What we need is substance in the face of political reality – something it appeared to me that Romney is offering in spades. What concerns me most is that if we continue down this path, us with our ideologues and they with their crooners, the country will end up in some sort of push me-pull you form of polar chaos.
We are supposed to be the grown-ups in the room – sober and serious – actually doing the job instead of just looking good while we pretend to do the job. Maybe once all this bile has been spilled we can get serious again, but then I am wandering into the psychology I want to avoid. Who knows, if this day is any indication, maybe we deserve Donald Trump.
Lowell adds . . .
I will add only two comments to John’s excellent analysis. First, those who continue to claim that Romney’s Massachusetts healthcare plan is very similar to the Affordable Care Act (popularly known as Obamacare) need to read the slides and listen to Romney’s speech, and then stop lying about the matter. Debbie Wasserman-Schultz, the Democratic National Committee Chair, said as much yesterday, and that story and her comments are all over the Internet. Just Google “Wasserman,” “Romney”, and “Massachusetts. That is clearly the message that Romney’s political enemies want to get out, whether its true or not.
Second, Romney himself responded today to the Wall Street Journal’s editorial yesterday, savaging him. I must say, that was one of the nastiest editorials I have ever seen from the Journal, and as John notes, it was issued even before Romney spoke. Does the Journal editorial board have its mind made up already? Do they really want to help the Democrats dynamite the campaign of the GOP front-runner?
Here’s Romney’s very measured response:
I was not surprised to read yet another editorial in the Journal yesterday criticizing the health-care reforms we enacted in Massachusetts (“Obama’s Running Mate,” May 12). I was, however, not expecting the distortions of what we accomplished. Let me deal with some of them.
One, the editorial asserts that people in Massachusetts who wouldn’t buy coverage, even though they could afford it, was not a major fiscal problem. But as a state we were spending almost $1 billion on free care for the uninsured. What we did was convert that money into premium support for those who needed help buying a policy, and require those uninsured who could afford to buy coverage to take personal responsibility for their own health care. Two, while it’s true that insurance premiums in Massachusetts are among the highest in the nation, that was also the case before reform. A truer statement would be that getting everyone insured is not by itself enough to bring down the costs of health care. And finally, it is simply wrong to say that state spending on health care in Massachusetts has skyrocketed. The cost of the health-care plan to the state budget is “relatively modest” and well within projections, according to the independent Massachusetts Taxpayers Foundation. They conclude that the new state spending on reform has amounted to less than 1% of the state budget each year.
While I have had my disagreements with the Journal’s editorial board, where we find common ground is on the need to repeal ObamaCare and replace it with reforms that empower states to craft their own solutions. A one-size-fits-all plan that raises taxes and ignores the very real differences between states is the wrong course for our nation.

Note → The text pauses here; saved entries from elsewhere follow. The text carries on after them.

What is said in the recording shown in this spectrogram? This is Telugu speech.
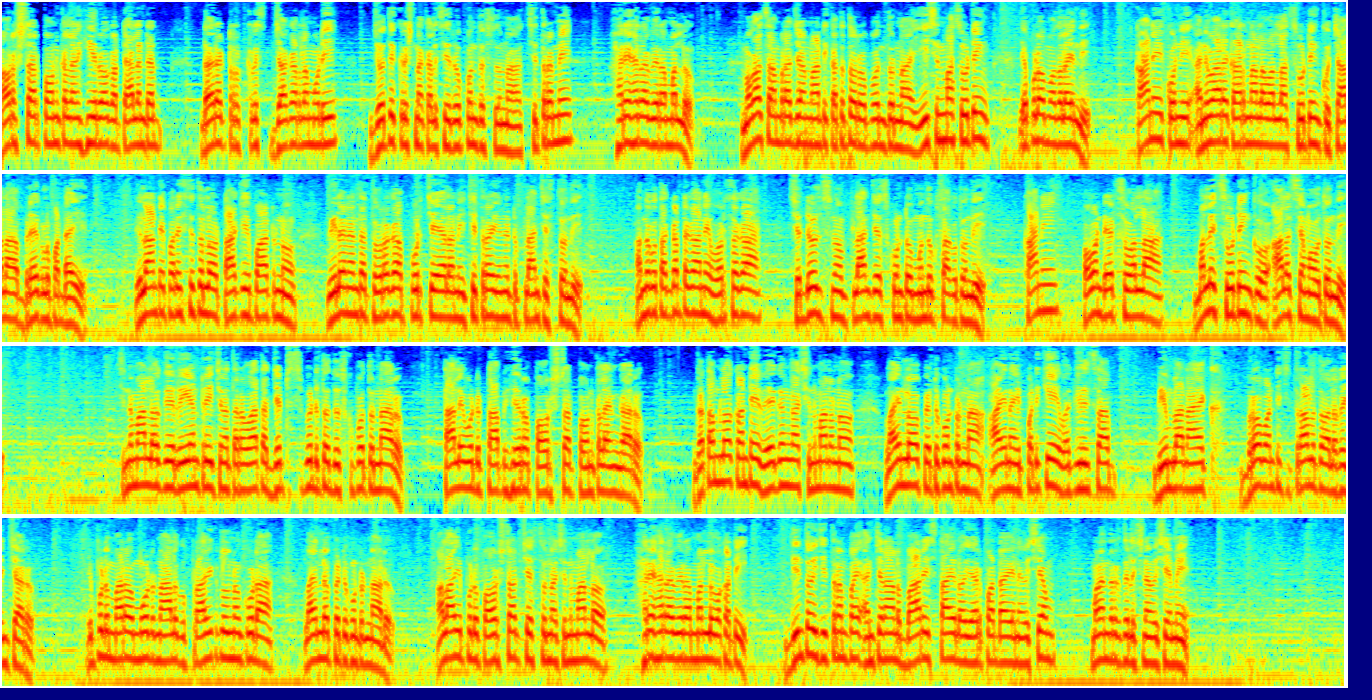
పవర్ స్టార్ పవన్ కళ్యాణ్ హీరోగా టాలెంటెడ్ డైరెక్టర్ క్రిస్ జాగర్లమూడి జ్యోతి కృష్ణ కలిసి రూపొందిస్తున్న చిత్రమే హరిహర వీరమల్లు. మొఘల్ సామ్రాజ్యం నాటి కథతో రూపొందుతున్న ఈ సినిమా షూటింగ్ ఎప్పుడో మొదలైంది. కానీ కొన్ని అనివార్య కారణాల వల్ల షూటింగ్కు చాలా బ్రేకులు పడ్డాయి. ఇలాంటి పరిస్థితుల్లో టాకీ పాటను వీలైనంత త్వరగా పూర్తి చేయాలని చిత్ర యూనిట్ ప్లాన్ చేస్తుంది. అందుకు తగ్గట్టుగానే వరుసగా షెడ్యూల్స్ను ప్లాన్ చేసుకుంటూ ముందుకు సాగుతుంది. కానీ పవన్ డేట్స్ వల్ల మళ్ళీ షూటింగ్కు ఆలస్యం అవుతుంది సినిమాల్లోకి రీ ఎంట్రీ ఇచ్చిన తర్వాత జెట్ స్పీడ్తో దూసుకుపోతున్నారు Tollywood top hero power star Pawan Kalyan garu. గతంలో కంటే వేగంగా సినిమాలను లైన్లో పెట్టుకుంటున్న ఆయన ఇప్పటికే వకీల్ సాబ్ భీమ్లా నాయక్ బ్రో వంటి చిత్రాలతో అలరించారు. ఇప్పుడు మరో మూడు నాలుగు ప్రాజెక్టులను కూడా లైన్లో పెట్టుకుంటున్నాడు. అలా ఇప్పుడు పవర్ స్టార్ చేస్తున్న సినిమాల్లో హరిహర వీరమల్లు ఒకటి. దీంతో ఈ చిత్రంపై అంచనాలు భారీ స్థాయిలో ఏర్పడ్డాయనే విషయం మనందరికి తెలిసిన విషయమే.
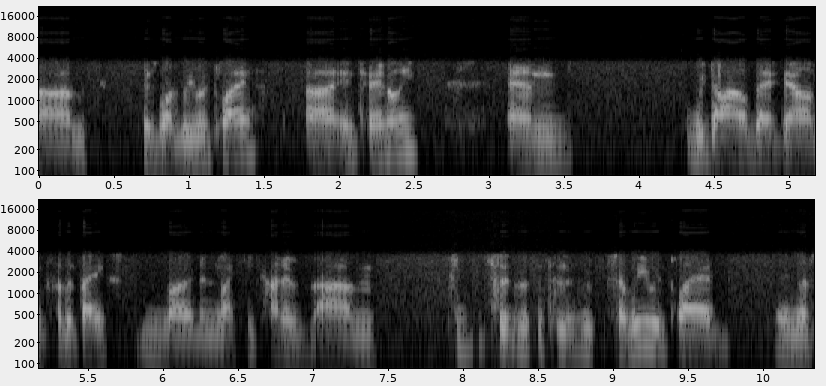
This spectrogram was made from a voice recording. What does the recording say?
um, is what we would play uh, internally. And we dialed that down for the base mode and like you kind of, um, so, so we would play it in this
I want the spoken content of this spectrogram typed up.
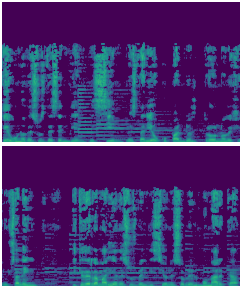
que uno de sus descendientes siempre estaría ocupando el trono de Jerusalén y que derramaría de sus bendiciones sobre el monarca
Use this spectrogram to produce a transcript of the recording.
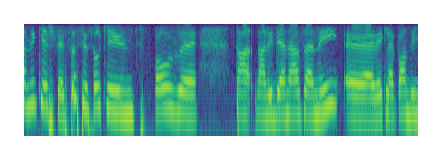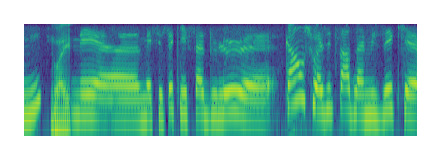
années que je fais ça. C'est sûr qu'il y a eu une petite pause euh, dans, dans les dernières années euh, avec la pandémie. Oui. Mais euh, mais c'est ça qui est fabuleux. euh. Quand on choisit de faire de la musique, euh,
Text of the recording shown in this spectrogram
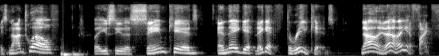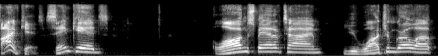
It's not 12, but you see the same kids and they get they get three kids. Not only that, they get like five kids. Same kids, long span of time. You watch them grow up.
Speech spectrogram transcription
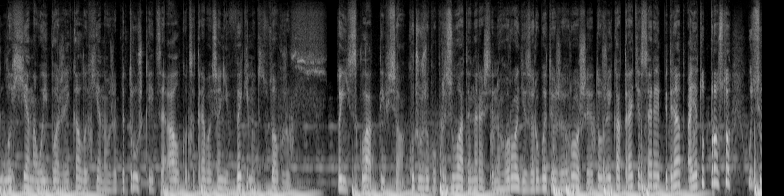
лохена, ой боже, яка лохена, вже петрушка і це алко, це треба сьогодні викинути туди вже. Той склад, і все. Хочу вже попрацювати нарешті на городі, заробити вже гроші. А то вже яка третя серія підряд, а я тут просто усі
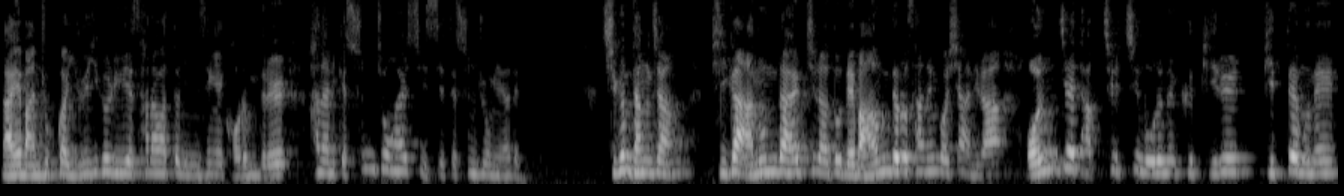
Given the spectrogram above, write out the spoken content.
나의 만족과 유익을 위해 살아왔던 인생의 걸음들을 하나님께 순종할 수 있을 때 순종해야 됩니다. 지금 당장 비가 안 온다 할지라도 내 마음대로 사는 것이 아니라 언제 닥칠지 모르는 그 비를 비 때문에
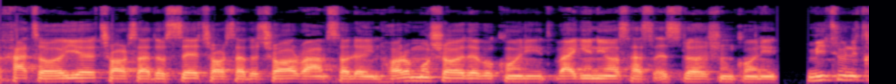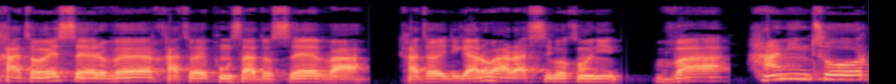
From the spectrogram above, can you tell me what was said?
خطاهای 403 404 و امثال اینها رو مشاهده بکنید و اگر نیاز هست اصلاحشون کنید. می‌تونید خطاهای سرور خطاهای 503 و خطاهای دیگر رو بررسی بکنید و همینطور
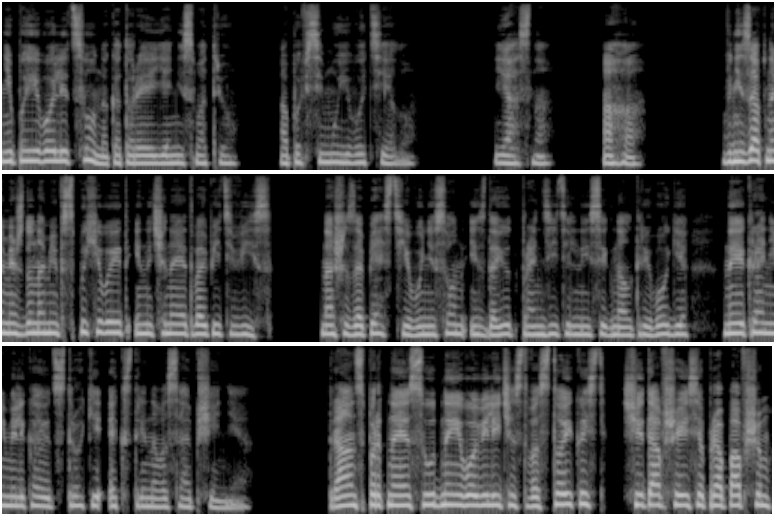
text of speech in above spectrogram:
Не по его лицу, на которое я не смотрю, а по всему его телу. Ясно. Ага. Внезапно между нами вспыхивает и начинает вопить виз. Наши запястья в унисон издают пронзительный сигнал тревоги, на экране мелькают строки экстренного сообщения. Транспортное судно Его Величества «Стойкость», считавшееся пропавшим,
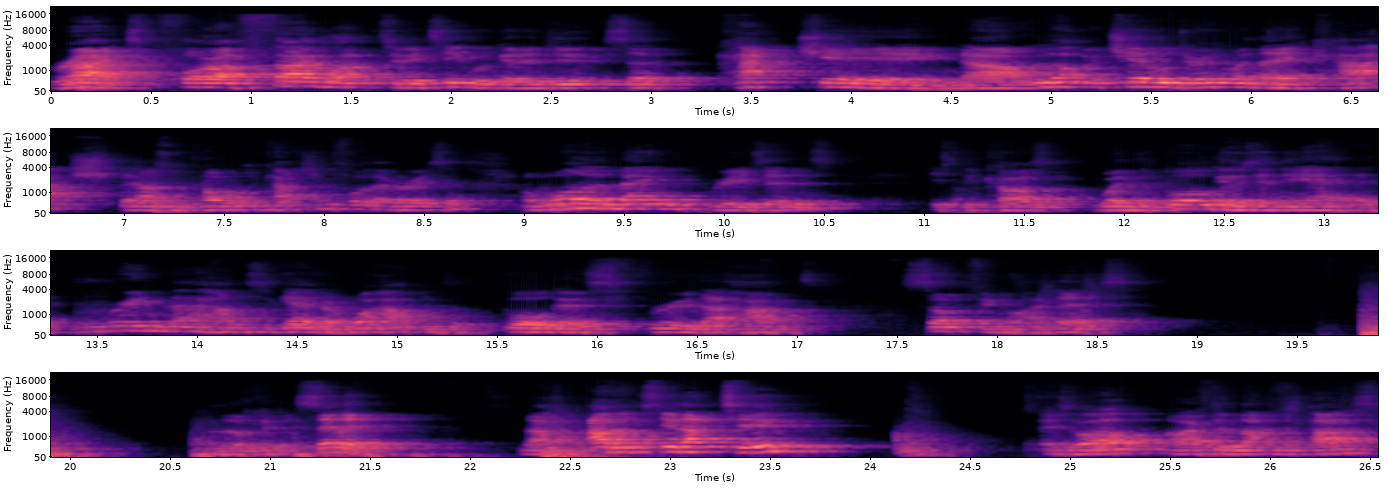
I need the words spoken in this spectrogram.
Right, for our final activity, we're going to do some catching. Now, a lot of children, when they catch, they have some problems catching for whatever reason. And one of the main reasons is because when the ball goes in the air, they bring their hands together. And what happens? The ball goes through their hands. Something like this. And look a bit silly. Now, adults do that too, as well. I've done that in the past.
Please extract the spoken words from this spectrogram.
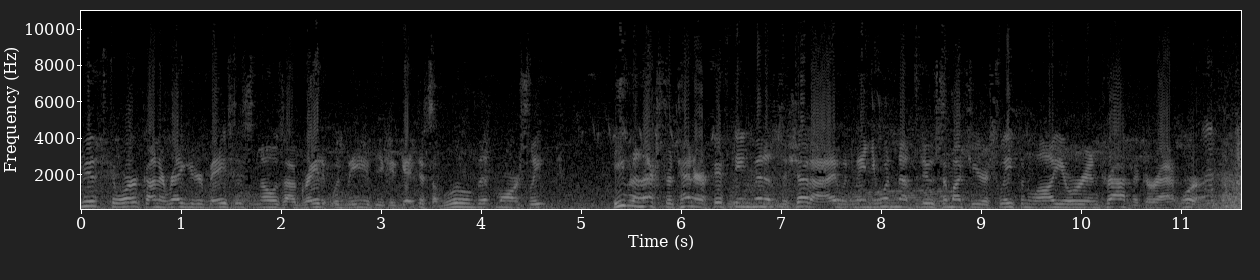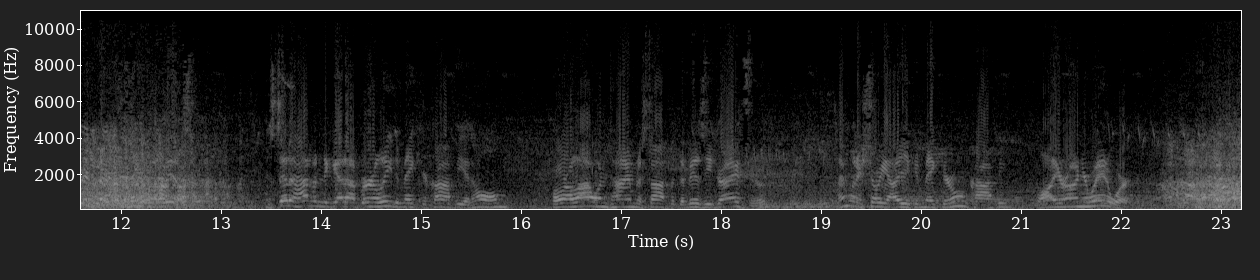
commutes to work on a regular basis knows how great it would be if you could get just a little bit more sleep. Even an extra 10 or 15 minutes of shut-eye would mean you wouldn't have to do so much of your sleeping while you were in traffic or at work. Instead of having to get up early to make your coffee at home or allowing time to stop at the busy drive-thru, I'm going to show you how you can make your own coffee while you're on your way to work.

Time will tell whether Romney’s courageous decision to stay the course will pay off. My guess is that it will, despite the cannibalistic tendencies of my fellow conservatives.